For, in these words, the Apostle alludes to the custom, that was common in his days, of selling and buying slaves for money; who generally were such as were taken captives in their wars, and all the posterity of such captives. These were absolutely under the power of their masters that had bought them, and to be disposed and employed as they thought fit; called, therefore, by Aristotle, tuxa oprava, " living instruments" or "animate utensils" to serve their pleasure. Such we ought to be towards God: for, man rebelling against his Maker, God declares war against him, and makes him captive to his dread justice; but, not willing utterly to destroy him, sells him to his own Son, who pays down a full price for us, and vindicates us to himself, that we might become his servants, subject unto his will, and employed in his work which if we refuse or detract, we are guilty of injustice in depriving him of his right; and may well fear, lest he should, according to his compact with his Father, turn us back upon the hands of justice as unprofitable servants, to be punished and destroyed by him.
(1) Consider, the price, that he paid down, doth infinitely outbid the purchase, and exceed the value of all that thou art and hast.
Thy Saviour hath told down the inestimable treasures of his own merits: he hath taken upon him our nature, and with it our griefs and sorrows; suffered all the indignities, that insulting rage and spite could put upon him; waded first through his own tears, and then through his blood, and every drop of both is infinitely more worth than thou and all the world. He stood not to beat down the price, but readily gave for thee whatsoever was demanded: yea, his very life and soul; a price, so exceedingly precious, that, were we far more considerable crea
tures than we are, yea more excellent than the highest order of angels, it must needs leave us under the confusion of shame and blushing, to think that ever we should be so much over-valued. And wherefore was this, but that we might be solely and entirely his? that none might have any claim to us but himself? And, what! Shall the Great God give his Only Begotten Son in exchange for a servant; and yet wretched thou refuse his service? shall the Son so highly esteem of the glory, that such poor vile nothings as we are can bring him, as to divest himself of that glory, which he had with the Father before the world began; and yet fall short of this too? wilt thou defeat him of his bargain, when he and justice are fully agreed; and all the right and title, that the wrath of God had to thee formerly, is now made over to the Son of his Love?
(2) Consider, that all the use, which thy Saviour can make of thee, is only that thou shouldest glorify him; and, by obedience and a holy life and conversation, shouldest serve to the setting forth of his praise.
This is the very end, for which he hath redeemed thee.
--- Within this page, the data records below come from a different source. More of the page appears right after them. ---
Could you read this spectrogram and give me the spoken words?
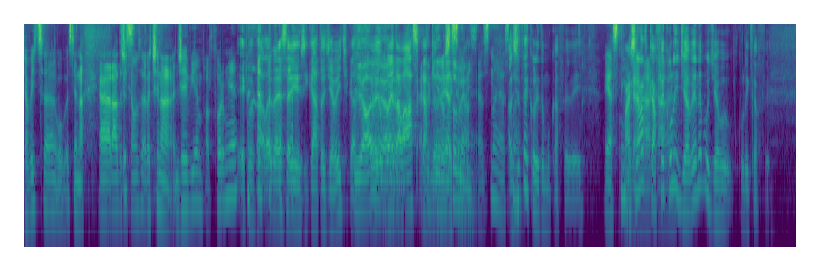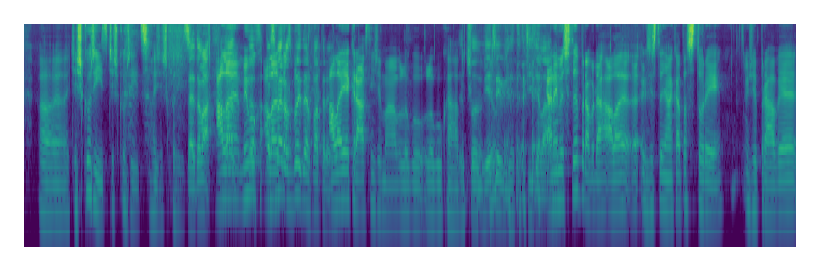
Javice, nebo obecně na, já rád říkám radši na JVM platformě. Jako ta, ale ne, se říká to děvička. Jo, to je jo, úplně jo. ta láska. To roztomilý. jasné. Jasné, jasné. Ale že to je kvůli tomu kafe, vy? Jasný, Máš rád kafe kvůli Javě nebo Javu kvůli kafe? Uh, těžko říct, těžko říct, těžko říct. Ne, to má, ale, to, mimo, to, to ale, jsme rozbili ten Flutter. ale je krásný, že má v logu, logu kávičku. to věřím, že to ti dělá. Já nevím, jestli to je pravda, ale existuje nějaká ta story, že právě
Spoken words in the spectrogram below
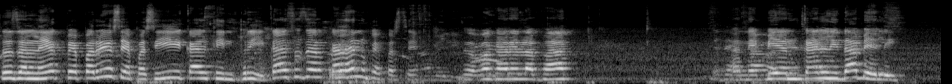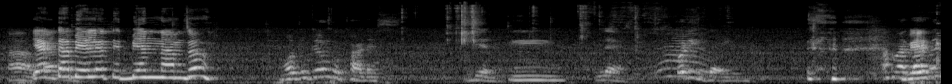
સુજલને એક પેપર રહેશે પછી એ કાલથી ફ્રી કાલ સુજલ કાલ એનું પેપર છે? વઘારેલા ભાત અને બેન કાલની દાબેલી. એક દાબેલે તી બેન નામ જો. મોઢું કેવડું ફાડે બેન? લે પડી જાય. બે- બધા.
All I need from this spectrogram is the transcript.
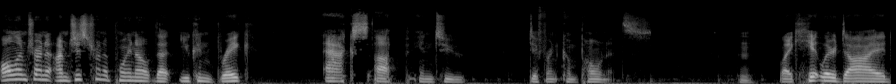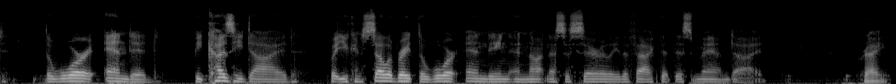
all I'm trying to I'm just trying to point out that you can break acts up into different components. Hmm. Like Hitler died, the war ended because he died, but you can celebrate the war ending and not necessarily the fact that this man died. Right.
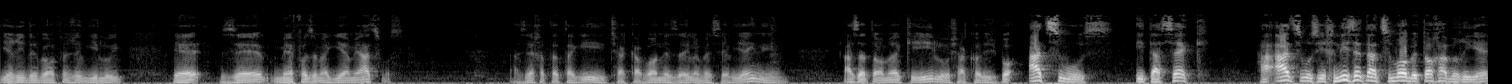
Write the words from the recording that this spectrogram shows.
ירידה, באופן של גילוי, זה, מאיפה זה מגיע? מעצמוס. אז איך אתה תגיד שהכוון הזה אילו מסליינים, אז אתה אומר כאילו שהקודש בו עצמוס התעסק, העצמוס הכניס את עצמו בתוך הבריאה,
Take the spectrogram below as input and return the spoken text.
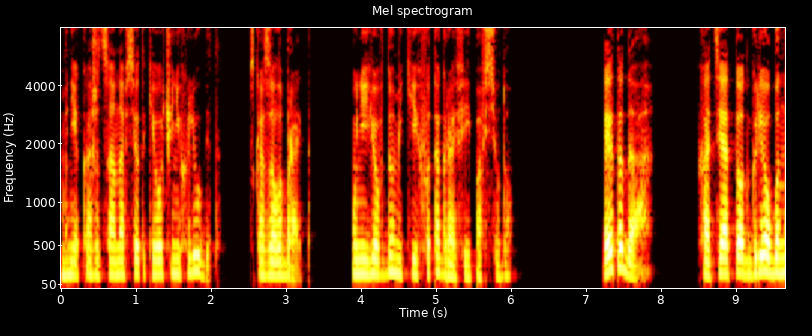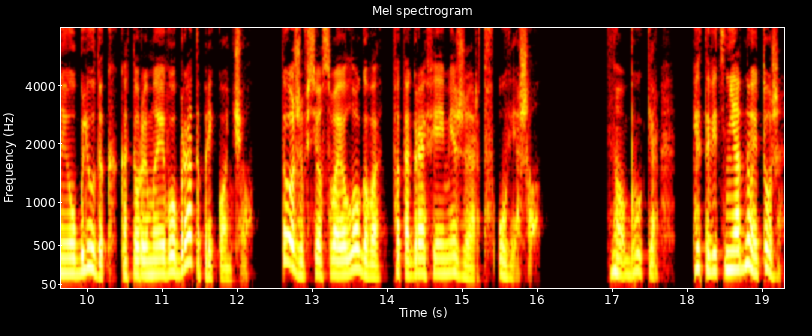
«Мне кажется, она все таки очень их любит», — сказала Брайт. У нее в домике их фотографии повсюду. «Это да. Хотя тот грёбаный ублюдок, который моего брата прикончил, тоже все свое логово фотографиями жертв увешал. Но, Букер, это ведь не одно и то же.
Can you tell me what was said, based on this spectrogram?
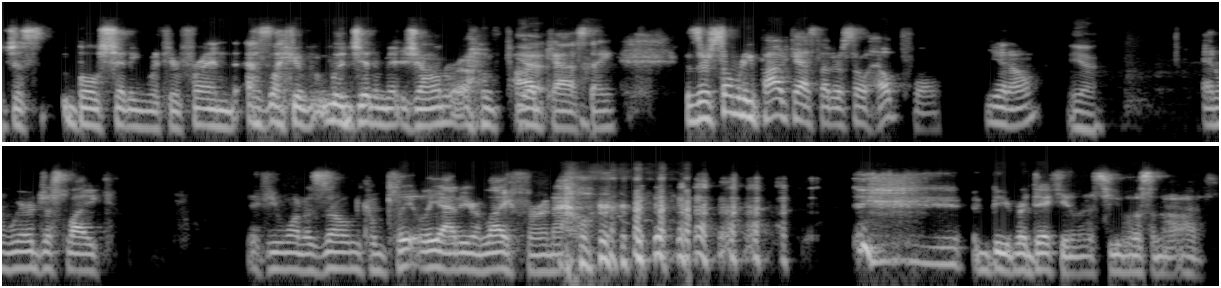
just bullshitting with your friend as like a legitimate genre of podcasting because yeah. there's so many podcasts that are so helpful, you know? Yeah. And we're just like, if you want to zone completely out of your life for an hour, it'd be ridiculous. You listen to us.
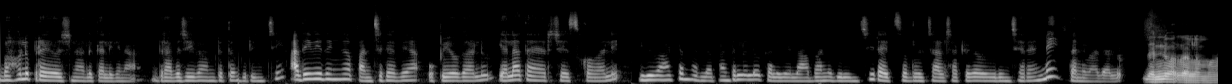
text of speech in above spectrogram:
బహుళ ప్రయోజనాలు కలిగిన ద్రవజీవామృతం గురించి అదేవిధంగా పంచగవ్య ఉపయోగాలు ఎలా తయారు చేసుకోవాలి ఇవి వాడటం వల్ల పంటలలో కలిగే లాభాల గురించి రైతు సోదరులు చాలా చక్కగా వివరించారండి. ధన్యవాదాలు. ధన్యవాదాలమ్మా.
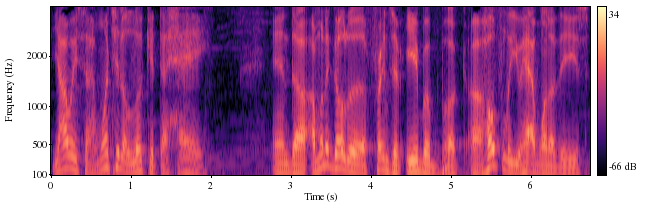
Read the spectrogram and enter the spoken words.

What saith the Apostle, Tit. ii. 14? He gave himself for us, that he might redeem us from all iniquity, and purify unto himself a peculiar people, zealous of good works. This is the end why he died for thee; and this is all the service he expects from thee, though he hath bought thee at so dear a rate. And, what! shall so rich a price then be cast away in vain ? shall it be in vain, that thy Saviour hath lived, that he hath died, that he hath risen again, and is now interceding at the right-hand of the majesty on high as he hath lost his life for thee, shall he also lose his very death too? lay out so much to purchase thee, and all be lost shall his blood run waste; and so rich a stock be spent upon so poor and wretched a thing as thou art, and not obtain that neither?
(3) Consider: If thou livest not to thy Saviour, who hath died for thee, and by his death bought and purchased thee to himself, thou art guilty of robbery; of sacrilege, which is the worst robbery and most branded injustice in the world.
For thou robbest thy God; and stealest away a servant, even thyself, from him: for thou art his, by the right of purchase and redemption; and, so much of thyself, of thy time, of thy strength, of thy parts, of thy soul and affections, as is not employed in his work and service, so much is purloined from him. And, if God justly complains of the Jews, Mal. iii. 8. as